Version: 2012; starring Hugh Laurie.
Plot Summary: [from IMDb:] “As a war rages on in the province of Bougainville in Papua New Guinea, a young girl becomes transfixed by the Charles Dickens novel Great Expectations, which is being read at school by the only white man in the village.”
My Review: Disclaimer*: I have not read the original book, so this review will not be comparing it to that novel. Only as a story in and of itself, totally unrelated to the book.
With imagination can come much freedom, but it can also be a dangerous thing. So learns the children from a village in Papua, New Guinea during civil war and uncertain times during the 1980’s.

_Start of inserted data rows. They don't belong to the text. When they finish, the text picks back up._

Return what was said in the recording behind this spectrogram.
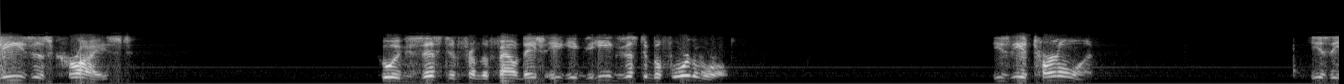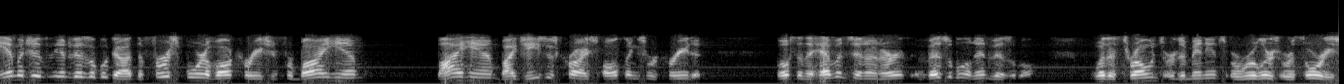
Jesus Christ who existed from the foundation. He, he, he existed before the world. He's the eternal one. He is the image of the invisible God, the firstborn of all creation. For by him, by him, by Jesus Christ, all things were created, both in the heavens and on earth, visible and invisible, whether thrones or dominions or rulers or authorities.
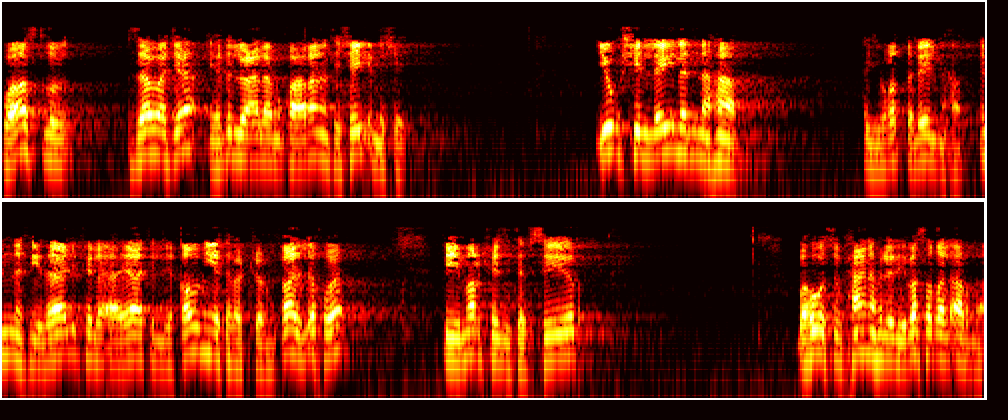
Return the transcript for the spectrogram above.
وأصل زوج يدل على مقارنة شيء لشيء. يغشي الليل النهار أي يغطي الليل النهار. إن في ذلك لآيات لقوم يتفكرون. قال الإخوة في مركز تفسير وهو سبحانه الذي بسط الأرض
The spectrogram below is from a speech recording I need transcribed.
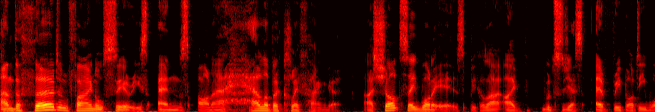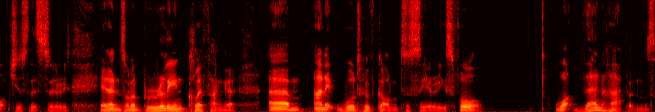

I have to be honest, I did not know what sort of movie this was going to be when I sat down to watch it one Sunday evening. It certainly wasn’t what I expected, and I was not prepared for the gravity and rawness of it. At first it did not make much sense to me; I wondered if I was watching some kind of abstract story whose symbolism escaped me. But I’m glad I kept with the movie, and didn’t turn it off when things got tough. The early parts of the story that did not make sense at first eventually are put together in the end.
This film won’t be for everyone. Even though the most violent actions taken by some of the characters are hidden from our direct view, we still know what is going on. It made me want to upchuck at times. I had to pause it at one point and just cry because of what was happening. But I couldn’t give up on continuing. I don’t know why. I don’t think this was a biographical drama, though I’m sure it was historically based, and looking the book up on goodreads informed me this was an original story. But I was so drawn into the characters and their lives, that it felt so real. Things like this do happen around the world. I don’t want to blind myself to what is reality for many people. It’s terrible to think of, but I’m thankful for what I do have while I yet have it where I live.
On a lighter note, one of my favorite parts was watching Mr. Watts (Hugh Laurie) read Charles Dickens’ Great Expectations to a bunch of children who had never heard anything like it. He doesn’t just read the tale, but brings it to life by using his past theater skills to dramatize the dialogue. Doing such a simple thing brings much joy for the children of the village during an otherwise scary time. The main character, Mathilda, is able to identify so completely with the character of Pip, that the story becomes both a friend and refuge for her in hard times.
This a deep film, and very thought provoking. So much so that my poor pea-sized mind probably wouldn’t get to the bottom of it by itself without intellectuals to discuss it with. There isn’t any gratuitous sex scenes, though a woman is raped. Others are killed in the most brutal fashion and someone is shot at point-blank several times. There is one scene in which some women talk dirty, and I believe there was some bad language used by some of the soldiers. It is learned that a married man commits adultery, but never shown.
This movie definitely isn’t going to be one of those feature films to sit down and watch with Grandma on Christmas. But for those who are interested, it would be a good idea to be prepared for harsh reality and violence. I thought it was a good movie, and would recommend it for mature audiences.